ADO .NET vs. SQL Server Management Studio – ADO performs worse

Posted on

ADO .NET vs. SQL Server Management Studio – ADO performs worse – This article will take you through the common SQL errors that you might encounter while working with c#, sql,  sql-server. The wrong arrangement of keywords will certainly cause an error, but wrongly arranged commands may also be an issue. SQL keyword errors occur when one of the words that the SQL query language reserves for its commands and clauses is misspelled. If the user wants to resolve all these reported errors, without finding the original one, what started as a simple typo, becomes a much bigger problem.

SQL Problem :

I’m running the same commands in ADO.NET C# and Sql Server Management studio. The SQL that runs via C# performs significantly worse – memory usage is worse (using up all available memory) and thus causing the database executing time to increase. The management studio isn’t perfect (it too causes sql server to use up memory) but it’s not as bad as via ADO.NET.

I am running: Windows 7, Sql Server 2008 R2, 10.50.1600. C# .NET 3.5. Sql Server management Studio 2008 R2. All programs and databases are on my local dev machine.

The SQL I am running is 40 create view’s and 40 create unique indexes on 2 database’s. I need to do this on the fly as we are running a database compare between 2 databases (for reasons that aren’t relevant we need to compare views and not tables). And since performance is an issue we cannot leave the views and indexes around all the time.

The SQL looks like this:

create view [dbo].[view_datacompare_2011106] with schemabinding as ( 
SELECT t.[ID], t.[Column1], t.[Column2], t.[Column3],  FROM dbo.Table t WHERE t.[ID] in ('1','2','3','4') )
create unique clustered index [index_datacompare_2011106] on [dbo].[view_datacompare_2011106] (ID)

The only difference is that the C# code does not call Go. Each create cmd is wrapped up in a using statement and called via ExecuteNonQuery() e.g.

using (SqlCommand cmd = new SqlCommand(sql, this.connectionActualDb))
cmd.CommandTimeout = Int32.Parse(SqlResources.TimeoutSeconds);

P.S. SET ARITHABORT must be ON when you are creating or changing indexes on computed columns or indexed views.

Solution :

Use Waits and Queues methodology to investigate the performance bottleneck.

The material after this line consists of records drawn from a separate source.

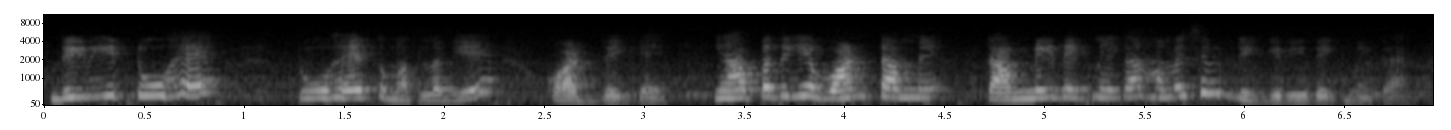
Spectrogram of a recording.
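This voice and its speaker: A woman's voice: high-pitched, sing-song, fairly quick. A woman teaching a school maths lesson, patiently repeating key points and asking questions as she explains. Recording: dull lo-fi sound with faint hiss.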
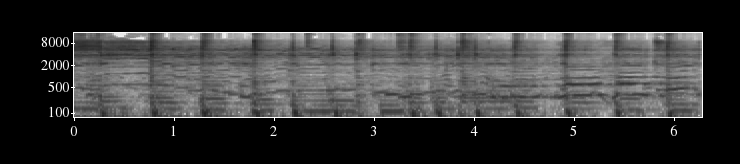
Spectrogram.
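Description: Live rock band playing: electric guitars over a steady drumbeat of about two hits a second, at loud concert volume, heard from the crowd.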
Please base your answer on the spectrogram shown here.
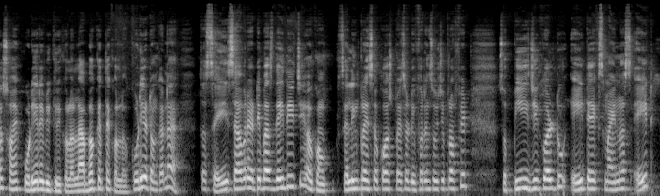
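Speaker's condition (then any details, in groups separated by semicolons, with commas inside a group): No condition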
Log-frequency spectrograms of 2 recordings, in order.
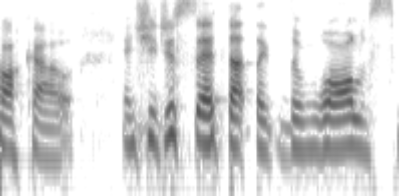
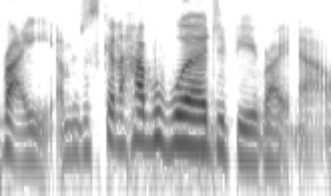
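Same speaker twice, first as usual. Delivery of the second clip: mock kind yet firm motherly tone. Imitating a mum sitting her child down: imitating a mum's nice but firm scolding. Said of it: "when your mum sits you down and she's like".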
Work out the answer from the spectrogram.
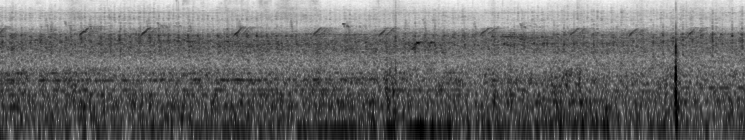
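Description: A small bird chirping over and over, short high upturned notes about twice a second, over a steady low background hum, with one sharp click near the end.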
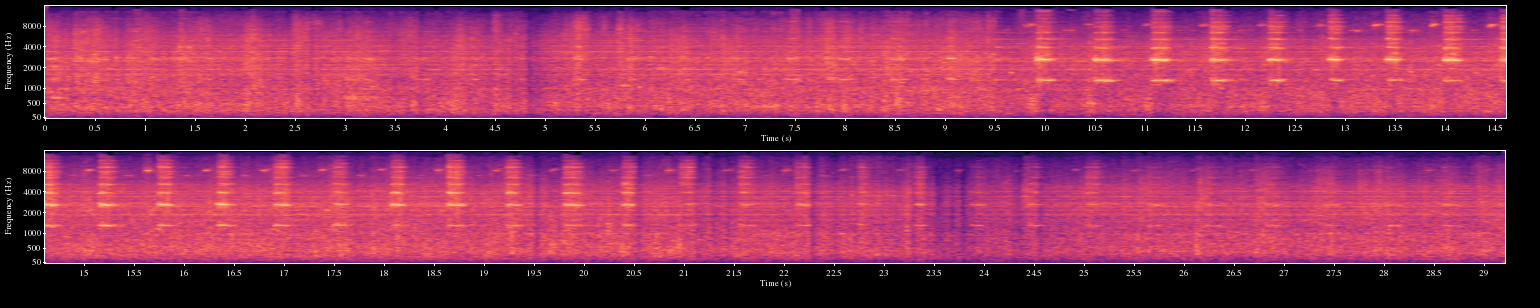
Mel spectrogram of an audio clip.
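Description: Coal train's hopper cars rolling past with a steady rumble of wheels on rail. From about a quarter of the way in to about two-thirds through, a high squeal pulses about two to three times a second, wheels squealing as the cars go through a curve.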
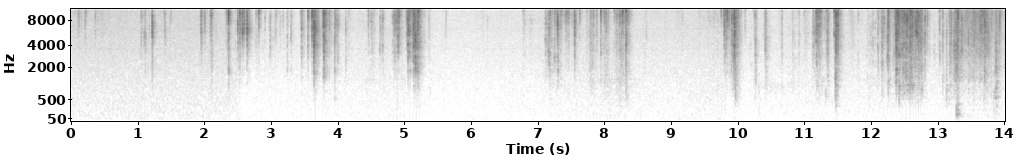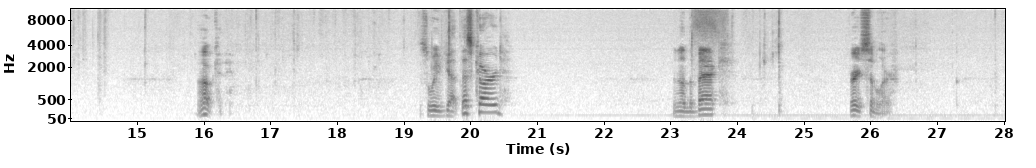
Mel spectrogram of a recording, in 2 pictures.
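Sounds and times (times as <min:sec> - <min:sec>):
wrapping tearing and crinkling: 0:01.0 - 0:05.4, 0:07.0 - 0:08.5, 0:09.7 - 0:14.6.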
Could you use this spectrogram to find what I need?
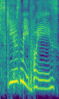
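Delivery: hissing cat-like snarl. Retelling a hurried woman the speaker was in the way of, retelling a snarl. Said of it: "she basically snarled at me".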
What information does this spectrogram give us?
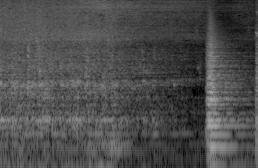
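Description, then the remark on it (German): A toilet at the Olympisches Feuer, at the Online Marketing Rockstars festival, flushes with a steady, hissing rush of water for about three seconds, then a sudden louder gurgling surge near the end. No voices. “Und ähm, das Einzige, was wir halt hier noch gefunden haben, ist das Klo im Olympischen Feuer.”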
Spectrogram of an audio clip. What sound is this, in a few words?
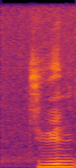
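"jun1", Mandarin Chinese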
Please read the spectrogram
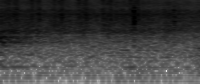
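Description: Many press cameras' shutters clicking in a dense, overlapping patter as photographers shoot a posed photo call, over the hum of a crowded hall.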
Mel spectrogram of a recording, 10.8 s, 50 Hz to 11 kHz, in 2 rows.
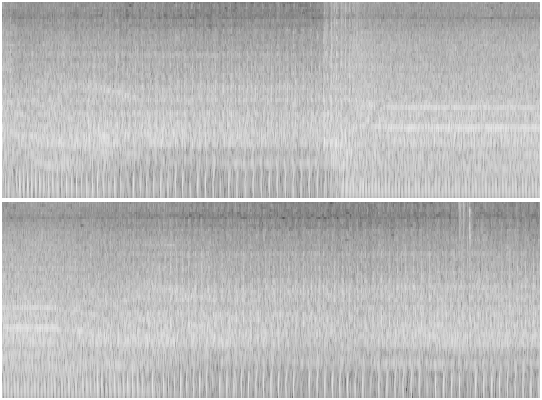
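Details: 7 HP Kohler air-cooled engine on a hydraulic power unit, after thorough carb cleaning, fresh fuel and idle/air screw adjustment: fast, steady firing holding even through a brief speed change, no misses; running normally.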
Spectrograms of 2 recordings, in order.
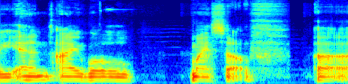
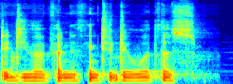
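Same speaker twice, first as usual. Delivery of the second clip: hushed whispered aside. Playing a character at a hearing, stepping back to ask another character, whispering. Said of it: "I just whisper to Azure".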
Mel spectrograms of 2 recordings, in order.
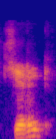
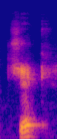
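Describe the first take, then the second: First: The name is said with an r sound. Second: The name is said without an r sound. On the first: The speaker calls it right. "My name is Tjerk" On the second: The speaker calls it wrong. "not Czech"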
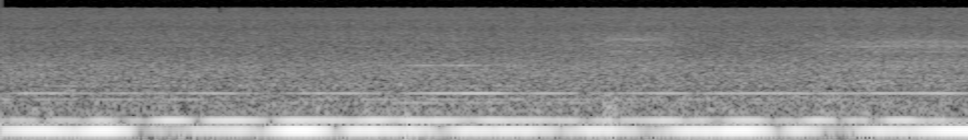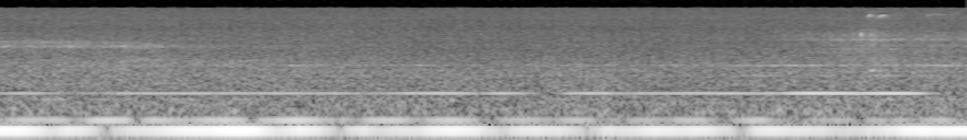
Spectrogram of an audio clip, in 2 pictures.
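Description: A low, sustained drone tone on the film's soundtrack, with fainter higher tones above it. It swells and dips about once a second, like a resonating singing bowl.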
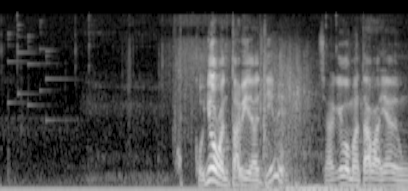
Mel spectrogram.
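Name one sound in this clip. A monster bursts with a dull explosion.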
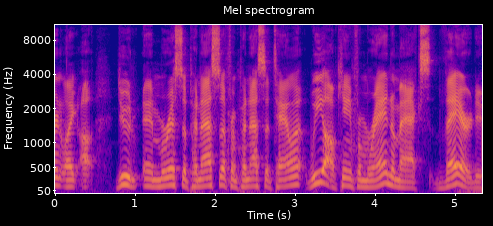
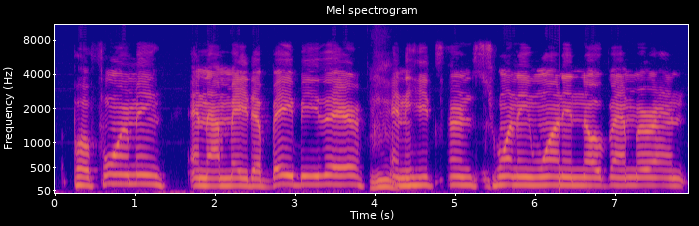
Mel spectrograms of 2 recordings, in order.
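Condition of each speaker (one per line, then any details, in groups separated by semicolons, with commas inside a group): No condition
ALS; two years off after onset, performing again; slightly slurred, has to slow down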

You’ll find the root cause and then we can advice accordingly. Most likely your C# application runs into concurrency due to locks, very likely held by the application itself. Typically one blames plan changes due to parameter sniffing, as in Slow in the Application, Fast in SSMS, but with DDL statements this is unlikely.

Why don’t you put all the commands into a single string separated by GO and send the one string to the database?

It’s called SQL Batching.

Finding SQL syntax errors can be complicated, but there are some tips on how to make it a bit easier. Using the aforementioned Error List helps in a great way. It allows the user to check for errors while still writing the project, and avoid later searching through thousands lines of code.

Leave a Reply

Your email address will not be published. Required fields are marked *